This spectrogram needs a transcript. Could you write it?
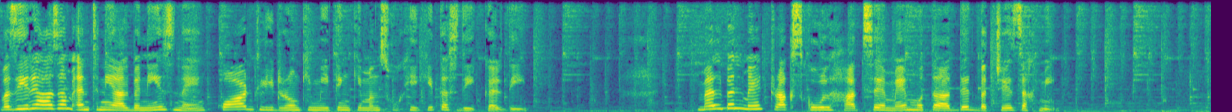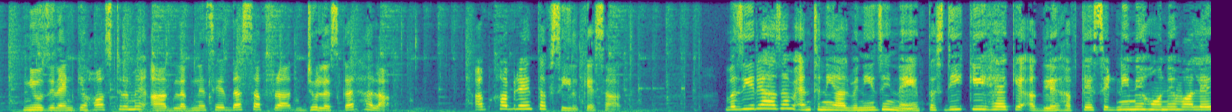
وزیر اعظم اینتھنی البنیز نے کوارڈ لیڈروں کی میٹنگ کی منسوخی کی تصدیق کر دی۔ میلبن میں ٹرک سکول حادثے میں متعدد بچے زخمی۔ نیوزی لینڈ کے ہاسٹل میں آگ لگنے سے دس افراد جھلس کر ہلاک۔ اب خبریں تفصیل کے ساتھ۔ وزیر اعظم اینتھنی البنیزی نے تصدیق کی ہے کہ اگلے ہفتے سڈنی میں ہونے والے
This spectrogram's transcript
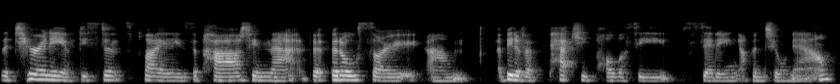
the tyranny of distance plays a part in that, but but also um, a bit of a patchy policy setting up until now.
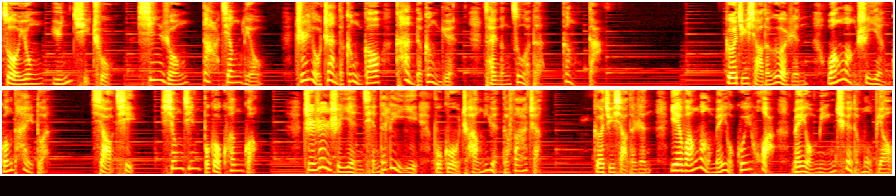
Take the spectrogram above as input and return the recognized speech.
坐拥云起处，心容大江流。只有站得更高，看得更远，才能做得更大。格局小的恶人，往往是眼光太短，小气，胸襟不够宽广，只认识眼前的利益，不顾长远的发展。格局小的人也往往没有规划，没有明确的目标，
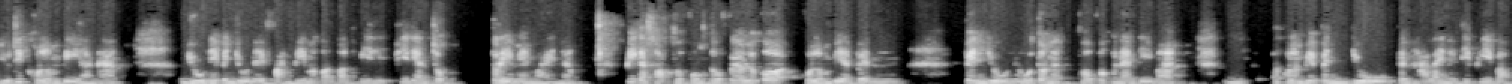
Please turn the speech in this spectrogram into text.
อยู่ที่โคลัมเบียนะ อยู่นี่เป็นอยู่ในฝันพี่เมื่อก่อนตอนพี่พี่เรียนจบตรีใหม่ๆนะพี่ก็สอบโทฟง TOEFL แล้วก็โคลัมเบียเป็น เป็น U หนูตอนนั้นโทก็คะแนนดีมากโคลัมเบียเป็น U เป็นหาลัยหนึ่งที่พี่แบบ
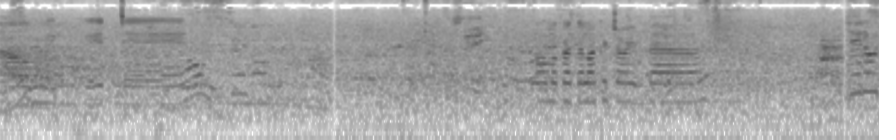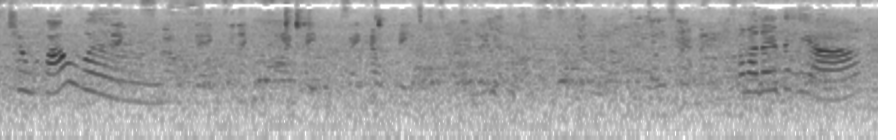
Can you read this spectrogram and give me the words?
Oh my goodness. Oh my god, they're like a giant bear. Little chihuahuas. Come on over here.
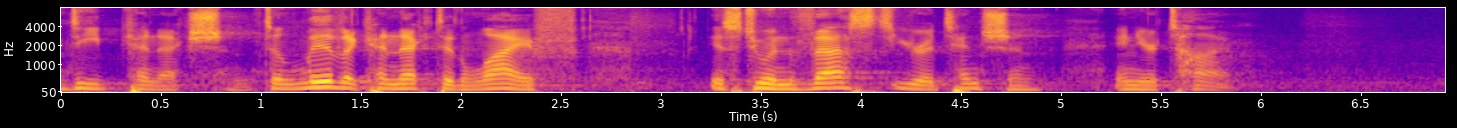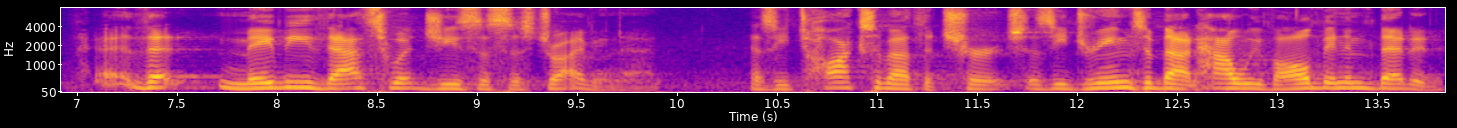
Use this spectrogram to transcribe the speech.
deep connection, to live a connected life, is to invest your attention and your time. Uh, that maybe that's what Jesus is driving at as he talks about the church, as he dreams about how we've all been embedded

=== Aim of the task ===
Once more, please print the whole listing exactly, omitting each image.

=== Problem solution ===
This spectrogram needs a transcript. Could you write it?
وزیر اعظم اینتھنی البنیز نے کوارڈ لیڈروں کی میٹنگ کی منسوخی کی تصدیق کر دی۔ میلبن میں ٹرک سکول حادثے میں متعدد بچے زخمی۔ نیوزی لینڈ کے ہاسٹل میں آگ لگنے سے دس افراد جھلس کر ہلاک۔ اب خبریں تفصیل کے ساتھ۔ وزیر اعظم اینتھنی البنیزی نے تصدیق کی ہے کہ اگلے ہفتے سڈنی میں ہونے والے
This spectrogram's transcript
the tyranny of distance plays a part in that, but but also um, a bit of a patchy policy setting up until now.
Take the spectrogram above as input and return the recognized speech.
坐拥云起处，心容大江流。只有站得更高，看得更远，才能做得更大。格局小的恶人，往往是眼光太短，小气，胸襟不够宽广，只认识眼前的利益，不顾长远的发展。格局小的人也往往没有规划，没有明确的目标，
Please turn the speech in this spectrogram into text.
อยู่ที่โคลัมเบียนะ อยู่นี่เป็นอยู่ในฝันพี่เมื่อก่อนตอนพี่พี่เรียนจบตรีใหม่ๆนะพี่ก็สอบโทฟง TOEFL แล้วก็โคลัมเบียเป็น เป็น U หนูตอนนั้นโทก็คะแนนดีมากโคลัมเบียเป็น U เป็นหาลัยหนึ่งที่พี่แบบ
Can you read this spectrogram and give me the words?
Oh my goodness. Oh my god, they're like a giant bear. Little chihuahuas. Come on over here.
Use this spectrogram to transcribe the speech.
deep connection, to live a connected life, is to invest your attention and your time. Uh, that maybe that's what Jesus is driving at as he talks about the church, as he dreams about how we've all been embedded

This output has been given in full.